··· Task input ···
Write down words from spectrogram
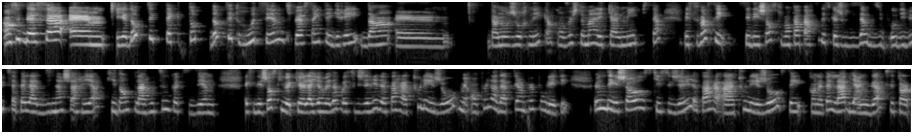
Ensuite de ça, euh, il y a d'autres petites, petites, routines qui peuvent s'intégrer dans, euh, dans nos journées quand on veut justement aller calmer Pita. Mais souvent, c'est des choses qui vont faire partie de ce que je vous disais au, début qui s'appelle la dinacharya, qui est donc la routine quotidienne. C'est des choses qui, que l'Ayurveda va suggérer de faire à tous les jours, mais on peut l'adapter un peu pour l'été. Une des choses qui est suggérée de faire à, tous les jours, c'est ce qu'on appelle l'abhyanga. C'est un,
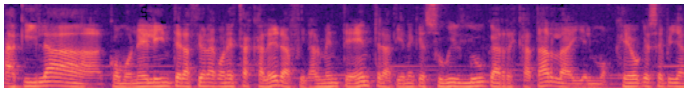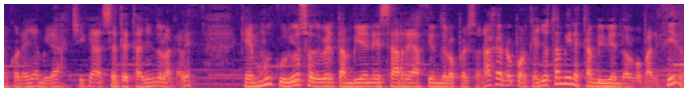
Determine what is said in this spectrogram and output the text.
Aquí la, como Nelly interacciona con esta escalera, finalmente entra, tiene que subir Luke a rescatarla y el mosqueo que se pillan con ella, mira, chica, se te está yendo la cabeza. Que es muy curioso de ver también esa reacción de los personajes, ¿no? Porque ellos también están viviendo algo parecido.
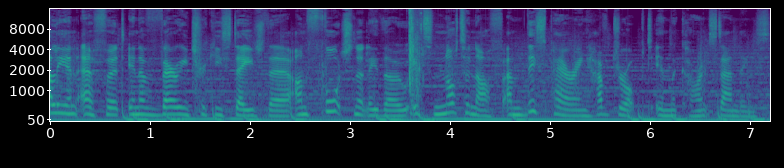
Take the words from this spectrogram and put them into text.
Valiant effort in a very tricky stage there. Unfortunately, though, it's not enough, and this pairing have dropped in the current standings.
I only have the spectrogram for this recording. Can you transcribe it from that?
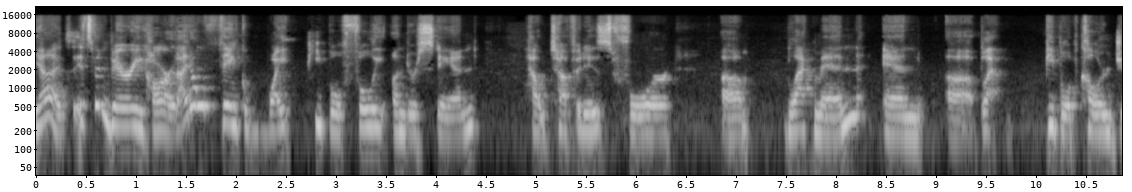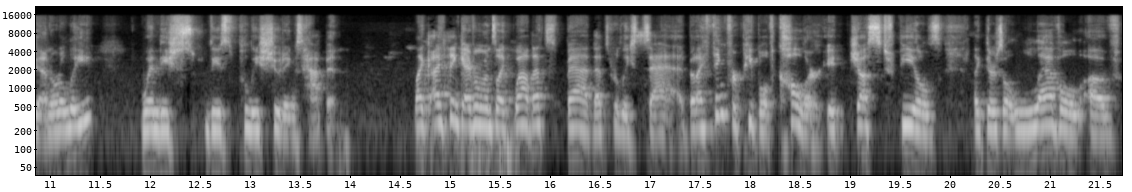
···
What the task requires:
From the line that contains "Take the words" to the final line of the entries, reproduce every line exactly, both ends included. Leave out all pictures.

Task answer:
Take the words from this spectrogram and put them into text.
Valiant effort in a very tricky stage there. Unfortunately, though, it's not enough, and this pairing have dropped in the current standings.
I only have the spectrogram for this recording. Can you transcribe it from that?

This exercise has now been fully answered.